Charles Driscoll Award

About Charles Driscoll

NMCDLA’s Charles Driscoll Award is given annually to a person who has fought diligently and creatively for his or her clients, and has also made an important contribution to improve criminal defense in New Mexico.

The award is named after Charles Driscoll, a career criminal defense lawyer who practiced in New Mexico for more than 30 years beginning in the mid-1950s. Charlie and his wife Amalie made New Mexico home after they both completed stellar careers as students at Columbia University Law School, and a brief teaching career for Charlie at St. Mary’s University Law School in New Orleans, and the University of Nebraska. Charlie then took a position teaching at UNM’s School of Law before beginning his own criminal law practice in Albuquerque, where he, Amalie, and their growing family took root.

Charlie had a long, successful, and often colorful criminal law practice long before the development of a Public Defender System. He, along with colleagues Paul Phillips, Dan McKinnon, Mel Robins and Bill Dixon, among others, established the tradition of fearless, aggressive, and compassionate representation of any and all who needed their help. Charlie became the “Dean” and leader of the effort to give meaning to the right to counsel in this state. In addition to his own practice, he mentored an entire generation of criminal defense lawyers.

Charlie Driscoll had a passion and love of the law, and saw the law as a critical instrument of positive social change. He was heavily involved in civil rights cases both in the south and as similar issues arose here at home. During the late 1960’s he lent his support to the growth and development of the Legal Aid Society of Albuquerque, and spearheaded the effort to create the state-wide Public Defender System.

Charlie expressed himself outside the courtroom as well, where he was well known as a leading thespian in the then growing world of local theater. His radical, anti-establishment politics grated on many, including some judges, but made him the leader of a new breed of progressive political and legal activists.

Throughout his career Charlie remained a champion to aid the plight of prisoners and the effectiveness of the correction system.
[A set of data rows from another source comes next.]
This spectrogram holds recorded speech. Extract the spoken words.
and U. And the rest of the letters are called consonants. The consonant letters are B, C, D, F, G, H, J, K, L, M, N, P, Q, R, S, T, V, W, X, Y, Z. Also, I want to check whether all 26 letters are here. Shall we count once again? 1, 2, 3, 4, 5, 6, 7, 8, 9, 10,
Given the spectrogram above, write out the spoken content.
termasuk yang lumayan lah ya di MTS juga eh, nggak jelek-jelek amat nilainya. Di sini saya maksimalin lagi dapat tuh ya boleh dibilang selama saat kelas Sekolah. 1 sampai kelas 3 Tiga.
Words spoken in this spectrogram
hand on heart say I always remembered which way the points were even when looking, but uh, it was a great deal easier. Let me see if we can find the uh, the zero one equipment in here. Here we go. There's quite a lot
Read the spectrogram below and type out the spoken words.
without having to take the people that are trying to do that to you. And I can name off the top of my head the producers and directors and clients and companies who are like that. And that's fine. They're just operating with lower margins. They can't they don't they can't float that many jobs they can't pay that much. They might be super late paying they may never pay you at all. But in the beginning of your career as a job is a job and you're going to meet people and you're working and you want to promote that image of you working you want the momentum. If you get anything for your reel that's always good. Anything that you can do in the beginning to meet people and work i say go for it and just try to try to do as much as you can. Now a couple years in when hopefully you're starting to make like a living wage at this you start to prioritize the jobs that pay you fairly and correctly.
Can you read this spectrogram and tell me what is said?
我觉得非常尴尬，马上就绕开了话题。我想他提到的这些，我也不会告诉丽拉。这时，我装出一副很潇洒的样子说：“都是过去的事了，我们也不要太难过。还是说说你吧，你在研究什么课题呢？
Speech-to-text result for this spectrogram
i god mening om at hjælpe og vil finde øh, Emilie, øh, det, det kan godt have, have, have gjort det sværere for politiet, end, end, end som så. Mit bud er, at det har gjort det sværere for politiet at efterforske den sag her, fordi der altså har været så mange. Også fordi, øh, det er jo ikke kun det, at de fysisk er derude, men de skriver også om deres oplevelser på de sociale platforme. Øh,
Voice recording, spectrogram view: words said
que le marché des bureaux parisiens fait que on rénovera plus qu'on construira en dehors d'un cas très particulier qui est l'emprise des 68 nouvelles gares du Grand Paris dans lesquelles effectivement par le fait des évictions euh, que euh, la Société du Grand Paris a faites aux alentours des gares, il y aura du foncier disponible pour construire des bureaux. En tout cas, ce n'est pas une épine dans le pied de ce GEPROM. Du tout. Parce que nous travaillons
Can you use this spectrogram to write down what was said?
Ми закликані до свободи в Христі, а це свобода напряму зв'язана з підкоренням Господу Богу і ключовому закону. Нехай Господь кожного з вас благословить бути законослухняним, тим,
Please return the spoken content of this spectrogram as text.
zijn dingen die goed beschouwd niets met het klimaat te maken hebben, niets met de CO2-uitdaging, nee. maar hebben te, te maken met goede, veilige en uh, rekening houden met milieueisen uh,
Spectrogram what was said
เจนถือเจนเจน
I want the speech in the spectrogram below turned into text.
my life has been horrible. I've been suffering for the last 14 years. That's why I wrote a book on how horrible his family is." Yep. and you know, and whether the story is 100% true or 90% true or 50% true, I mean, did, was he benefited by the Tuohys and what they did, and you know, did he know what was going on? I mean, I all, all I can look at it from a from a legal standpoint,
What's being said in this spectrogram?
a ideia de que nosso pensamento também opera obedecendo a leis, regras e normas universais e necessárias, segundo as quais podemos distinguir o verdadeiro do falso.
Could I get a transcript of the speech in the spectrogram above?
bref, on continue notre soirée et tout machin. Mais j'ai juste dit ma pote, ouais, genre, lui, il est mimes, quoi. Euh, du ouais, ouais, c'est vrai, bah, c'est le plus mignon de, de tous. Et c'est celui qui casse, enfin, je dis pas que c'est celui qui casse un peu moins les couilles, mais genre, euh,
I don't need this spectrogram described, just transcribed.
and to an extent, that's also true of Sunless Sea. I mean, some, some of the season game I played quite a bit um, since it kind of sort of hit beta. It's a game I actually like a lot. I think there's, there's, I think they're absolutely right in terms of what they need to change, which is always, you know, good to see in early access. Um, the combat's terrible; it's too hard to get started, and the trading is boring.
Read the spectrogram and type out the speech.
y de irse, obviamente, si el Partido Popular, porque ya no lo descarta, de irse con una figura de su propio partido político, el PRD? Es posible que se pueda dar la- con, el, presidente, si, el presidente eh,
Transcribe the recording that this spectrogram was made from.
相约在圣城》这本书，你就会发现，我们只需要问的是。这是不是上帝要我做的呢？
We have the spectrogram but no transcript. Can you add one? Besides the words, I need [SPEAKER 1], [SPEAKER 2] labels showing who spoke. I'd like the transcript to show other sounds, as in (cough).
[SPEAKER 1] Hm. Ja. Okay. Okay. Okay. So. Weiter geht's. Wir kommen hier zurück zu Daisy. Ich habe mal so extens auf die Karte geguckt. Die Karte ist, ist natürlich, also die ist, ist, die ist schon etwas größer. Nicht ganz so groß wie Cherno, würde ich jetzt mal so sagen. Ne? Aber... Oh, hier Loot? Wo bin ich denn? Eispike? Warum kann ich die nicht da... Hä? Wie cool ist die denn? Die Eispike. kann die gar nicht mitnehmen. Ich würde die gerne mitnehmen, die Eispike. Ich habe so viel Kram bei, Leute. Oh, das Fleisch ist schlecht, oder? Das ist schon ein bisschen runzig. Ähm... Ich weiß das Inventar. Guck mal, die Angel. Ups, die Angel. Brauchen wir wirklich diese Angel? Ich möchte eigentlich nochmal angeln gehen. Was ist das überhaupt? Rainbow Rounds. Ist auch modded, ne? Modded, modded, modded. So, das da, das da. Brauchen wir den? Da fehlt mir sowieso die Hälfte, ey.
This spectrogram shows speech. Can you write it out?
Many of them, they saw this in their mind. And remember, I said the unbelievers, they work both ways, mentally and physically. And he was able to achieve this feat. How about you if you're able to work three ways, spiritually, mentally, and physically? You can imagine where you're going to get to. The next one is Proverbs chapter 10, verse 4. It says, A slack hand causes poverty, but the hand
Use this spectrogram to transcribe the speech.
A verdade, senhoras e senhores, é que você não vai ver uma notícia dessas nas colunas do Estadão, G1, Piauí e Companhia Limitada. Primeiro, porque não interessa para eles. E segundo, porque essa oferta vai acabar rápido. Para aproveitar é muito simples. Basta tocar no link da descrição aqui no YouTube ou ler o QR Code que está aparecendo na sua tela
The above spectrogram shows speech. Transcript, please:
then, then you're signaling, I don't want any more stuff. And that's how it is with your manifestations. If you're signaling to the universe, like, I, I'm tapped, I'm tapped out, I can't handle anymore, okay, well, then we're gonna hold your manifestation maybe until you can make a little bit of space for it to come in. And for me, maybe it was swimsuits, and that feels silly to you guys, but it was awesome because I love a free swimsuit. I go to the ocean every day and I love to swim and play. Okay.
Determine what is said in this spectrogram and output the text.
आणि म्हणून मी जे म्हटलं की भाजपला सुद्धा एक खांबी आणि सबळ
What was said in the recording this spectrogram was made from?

He helped establish the Committee of Citizens Concerned About Corrections, and later the creation of Dismas House—which continues today as a primary organization to help

released prisoners return to the community. Charlie’s passion for justice was rooted in a deep, religious conviction about the frailty of human nature and the value of every person. The New Mexico State Penitentiary riot in 1980 had a profound influence on him. While representing clients involved in the atrocities of that event, Charlie was drawn back to his roots in the Catholic Church. He entered a seminary in Rome and studied for the priesthood. Charlie was ordained as a Catholic priest, chose to say his first mass at the Pen, and began a brief second career ministering to prisoners and parishioners before his untimely death in 1989.

This award in his memory honors Charlie Driscoll’s courage, dedication, and love, and those whose outstanding work follows in his tradition. Beginning in 1992, NMCDLA has given an award for the Outstanding Criminal Defense Lawyer in New Mexico.

Past recipients are:

1992: Gary Mitchell
1993: Tova Indritz
1994: Sheila Lewis
1995: Mike Lilley
1996: Michael Stout
1997: Mark Donatelli
1998: Susan Gibbs
1999: Billy Blackburn
2000: Ray Twohig
2001: Charles Daniels
2002: Peter Schoenburg
2003: Rebecca Reese
2004: Richard Winterbottom
2005: Jacquelyn Robins
2006: Jeffrey Buckels
2007: Nancy Hollander
2008: Joseph Gandert
2009: Rory Rank
2010: Ousama Rasheed
2011: Trace Rabern
2012: Susan Roth
2013: David Serna
2014: Jesse Cosby
2015: Barbara Bergman
2016: Stephen McCue
2017: Theresa Duncan
2018: Charles McCormack
2019: Raymond Maestas
2020: Marc Lowry
2021: Herman Chico Gallegos
2022:  Kim Chavez-Cook
2023: Sydney West